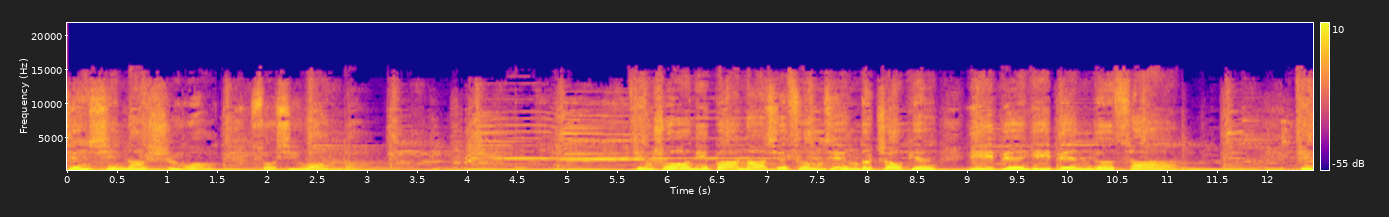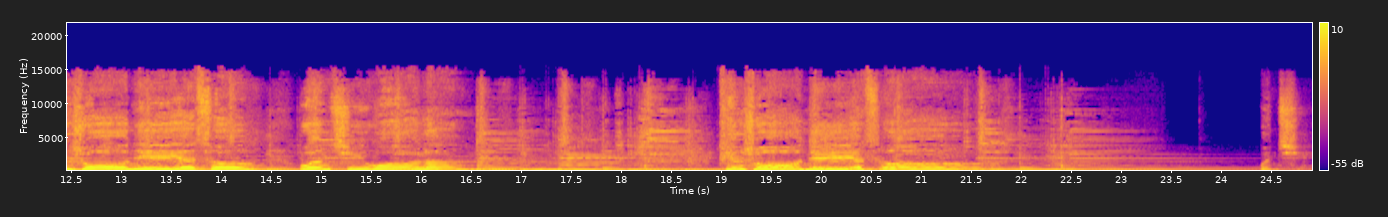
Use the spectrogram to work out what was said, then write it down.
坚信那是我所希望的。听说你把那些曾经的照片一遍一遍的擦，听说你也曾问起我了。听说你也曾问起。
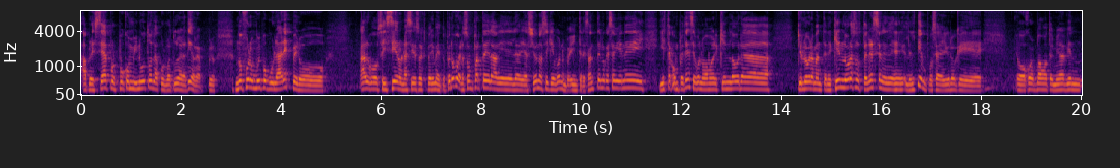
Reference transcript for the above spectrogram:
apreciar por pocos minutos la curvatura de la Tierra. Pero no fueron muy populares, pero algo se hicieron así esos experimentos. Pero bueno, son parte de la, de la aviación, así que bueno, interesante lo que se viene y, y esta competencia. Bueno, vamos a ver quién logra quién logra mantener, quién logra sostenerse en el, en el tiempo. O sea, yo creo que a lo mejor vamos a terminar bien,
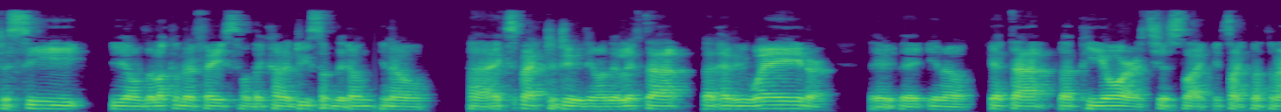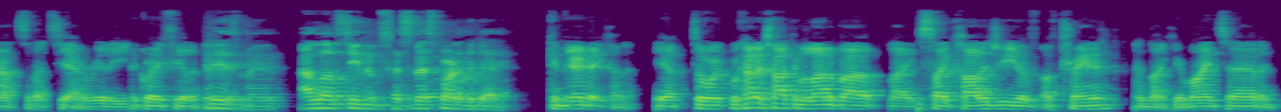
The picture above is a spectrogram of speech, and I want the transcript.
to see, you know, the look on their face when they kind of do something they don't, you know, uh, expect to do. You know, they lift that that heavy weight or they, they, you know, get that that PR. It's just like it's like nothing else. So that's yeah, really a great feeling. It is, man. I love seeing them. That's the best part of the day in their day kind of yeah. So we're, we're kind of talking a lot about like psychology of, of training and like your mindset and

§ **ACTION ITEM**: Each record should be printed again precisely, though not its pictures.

§ **RESPONSE FOR THIS EXERCISE**:
Use the spectrogram to work out what was said, then write it down.
坚信那是我所希望的。听说你把那些曾经的照片一遍一遍的擦，听说你也曾问起我了。听说你也曾问起。
Reference transcript for the above spectrogram:
apreciar por pocos minutos la curvatura de la Tierra. Pero no fueron muy populares, pero algo se hicieron así esos experimentos. Pero bueno, son parte de la, de la aviación, así que bueno, interesante lo que se viene y, y esta competencia. Bueno, vamos a ver quién logra quién logra mantener, quién logra sostenerse en el, en el tiempo. O sea, yo creo que a lo mejor vamos a terminar bien,
The picture above is a spectrogram of speech, and I want the transcript.
to see, you know, the look on their face when they kind of do something they don't, you know, uh, expect to do. You know, they lift that that heavy weight or they, they, you know, get that that PR. It's just like it's like nothing else. So that's yeah, really a great feeling. It is, man. I love seeing them. That's the best part of the day in their day kind of yeah. So we're, we're kind of talking a lot about like psychology of, of training and like your mindset and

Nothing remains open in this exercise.